The seasons change, and each time a new issue of Tumbleweeds newspaper appears.
The publication focusing on early childhood and beyond has come out every quarter since owner, publisher and editor Claudette E. Sutton published the first issue nearly 25 years ago.
Now, Sutton believes, it’s time for a new voice to lead the magazine-format newspaper, which has a staff of eight, including Sutton. Sutton wants to sell Tumbleweeds and has it listed with Sam Goldenberg & Associates. She is not publicly disclosing a price.
“I’m ready for something new, that’s all,” Sutton said. “I want to do more writing [she had penned the family biography, Farewell, Aleppo]. It’s time for it to be a project for a younger mom or a grandmother with young children.”
Sutton said Tumbleweeds, with a circulation of between 9,000 and 10,000, has not suffered decreases in advertising. It remains available at 150 locations, including schools, museums, libraries, recreation centers and health clinics. It has always been a newsprint magazine, but Sutton added a glossy cover in 2018.
“Where would parents and teachers be without Tumbleweeds?” said Joani Kennedy, who has operated the Wee Spirit Preschool in Santa Fe since 1984. She’s been a Tumbleweeds reader since the beginning.
“There are profound articles for teachers and people to solve the wonderful problems that come with working with children,” Kennedy added.
Tumbleweeds grew out of a four-page newsletter, Tot’s Hot News, that Sutton started in 1991 It focused on early childhood. By 1995, it had grown to 16 or 20 pages and was addressing increasingly older children. Sutton upgraded to a magazine format with Tumbleweeds.

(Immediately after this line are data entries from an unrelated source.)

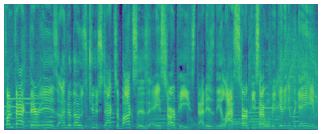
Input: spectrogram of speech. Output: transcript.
Fun fact, there is, under those two stacks of boxes, a star piece. That is the last star piece I will be getting in the game,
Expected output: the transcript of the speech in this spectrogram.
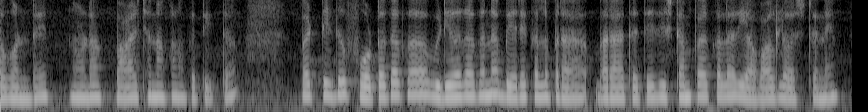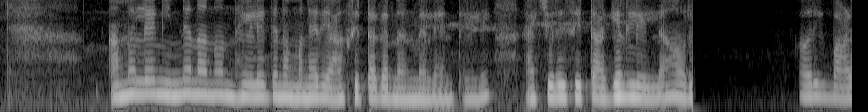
ತೊಗೊಂಡೆ. ನೋಡೋಕೆ ಭಾಳ ಚೆನ್ನಾಗಿ ಕಾಣಕತ್ತಿತ್ತು. ಬಟ್ ಇದು ಫೋಟೋದಾಗ ವಿಡಿಯೋದಾಗನ ಬೇರೆ ಕಲರ್ ಬರ, ಬರತೈತಿ. ಡಿಸ್ಟೆಂಪರ್ ಕಲರ್ ಯಾವಾಗಲೂ ಅಷ್ಟೇ ಆಮೇಲೆ ನಿನ್ನೆ ನಾನು ಒಂದು ಹೇಳಿದ್ದೆ, ನಮ್ಮ ಮನೆಯವ್ರು ಯಾಕೆ ಸಿಟ್ಟಾಗ್ಯಾರ ನನ್ನ ಮೇಲೆ ಅಂಥೇಳಿ ಆ್ಯಕ್ಚುಲಿ ಸಿಟ್ಟಾಗಿರಲಿಲ್ಲ. ಅವ್ರಿಗೆ ಅವ್ರಿಗೆ ಭಾಳ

“I was realizing a lot of articles were not just for parents of young children but children in elementary school and approaching teens,” she said.
Emily Rothschild has been a Tumbleweeds reader since the beginning and before that Tot’s Hot News — first as a teacher and for the last 15 years as a mother.
“I’ve always loved the ‘Notes from Claudette,’ ” Rothschild said. “I like the way she puts a spin on current affairs. There’s nothing that brings together all the different resources for young children under one umbrella.”
Along with articles by freelance writers, Tumbleweeds assembles dozens of summer camp listings and, in the winter, after-school programs and camps. There is a three-month calendar of family events.
Sutton has watched the world and daily family life change profoundly in her years at Tumbleweeds.
“I think parenting itself is the same and kids are the same,” she said. “But parents are concerned with things you didn’t have to imagine back then in terms of violence, immigration and school shootings. We have articles about helping kids cope with anxiety. Another thing that has come up a lot is getting kids outdoors.”